|Why is making Eclipse dark so difficult ? [message #1767755]
||Mon, 10 July 2017 16:31
| Nelson Teixeira
Registered: December 2011
And for many years I would like to use a dark theme. Each new version I see people saying things like "dark theme support", "dark theme improved" and stuff like that.
So here's Oxygen. guess what feature I tested first? Dark theme. And as always the result was the same: terrible. Absolutely horrible and full of bugs.
I can list just from a quick look:
-fields and lists with horrible white borders (just check git support, JESUS!)
-icons that clearly were used from white theme with white interiors instead of being redesigned
-all the buttons from interface suddenly appear as white when a dialog opens
-the code context menu flashing in every item when we press down or up arrows
-side menus that sometimes appear white
-flashing columns in the scroll bars
-tabs with white borders
-and many many more
I mean... there's only one word for this: terrible. Seriouly if I would rate it 0 to 10 I'd give it 1.
And Darkest Dark theme doesn't do much better.

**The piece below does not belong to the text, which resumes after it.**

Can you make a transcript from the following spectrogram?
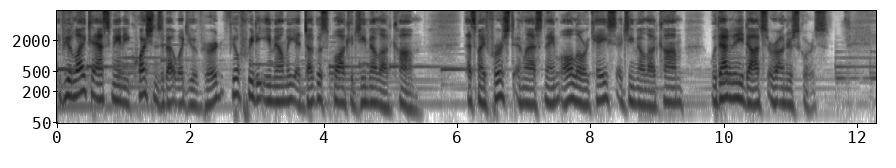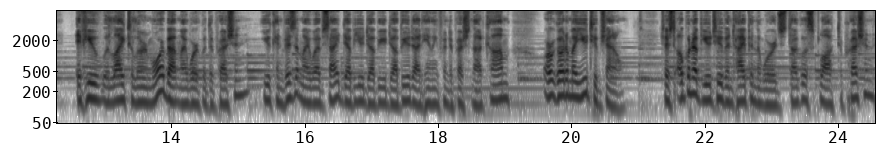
If you'd like to ask me any questions about what you have heard, feel free to email me at douglasbloch at gmail.com. That's my first and last name, all lowercase, at gmail.com, without any dots or underscores. If you would like to learn more about my work with depression, you can visit my website, www.healingfromdepression.com, or go to my YouTube channel. Just open up YouTube and type in the words Douglas Bloch Depression,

It's horrible also with lots of bugs. Both are absolutely unusable.
If this is so hard why it's still being developed ? my feeling is that it's much better abandon a dark theme than show this level of results to the public.
Why is this a so hard task to a world class team as Eclipse developers ? Can anyone elaborate on this ? Is there anyway to help ? Where can we find a team or documentation on why this is so hard ?

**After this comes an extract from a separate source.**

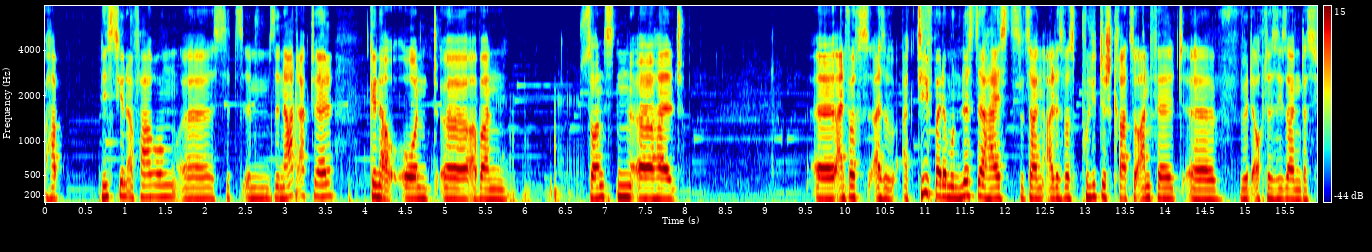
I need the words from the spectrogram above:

I included some screenshots where I circled the several errors I saw.
[Updated on: Mon, 10 July 2017 18:55]
Report message to a moderator
|Re: Why is making Eclipse dark so difficult ? [message #1768029 is a reply to message #1767755]
||Thu, 13 July 2017 06:37
| Ed Merks
Registered: July 2009
Here's my opinion. When developing Oomph and making it available, users opened bugs complaining about how certain things looked poor in dark theme, so I started to debug how to fix that (and hence I have direct experience trying to understand that and making it work). My conclusion in the end is that the whole design of theme support seems like a bit of a disaster to me. The fundamental reason (it seems to me), is that SWT itself is designed to provide native support, so it should support all the native themes directly, i.e., if you don't set any colors at all, it should just be the native theme colors). When programming the UI, you can set the color of each SWT thing to be a certain color. There's a layer of abstraction in JFace and such where you can use colors specified in preferences and can change them in the preferences dialogs for those things. So you write code and set colors in what you hope is the appropriate way. Already this gets tricky, because these values don't change based on the native theme. But then there is yet another layer of abstract added on top by e4 (Eclipse 4) to support themes. So a rendering engine comes along and changes the colors you set to match what's defined in a CSS style theme. All kind of cool in principle, but in practice that means the rendering engine is fighting/conflicting/changing the colors you set direct in the SWT. So if you create a derived SWT composite, the engine doesn't know what do do with it, and doesn't set the colors. It's all totally confusing and extremely hard to write something that actually works well with dark theme. And of course as a user, you always end up seeing unlovely things like dark blue on a black background and other awful things that make you cry (even just from the eye strain). My sense was that this design makes it next to impossible for developers developing UI contributions to fix directly...
Powered by FUDForum
. Page generated in 0.08297 seconds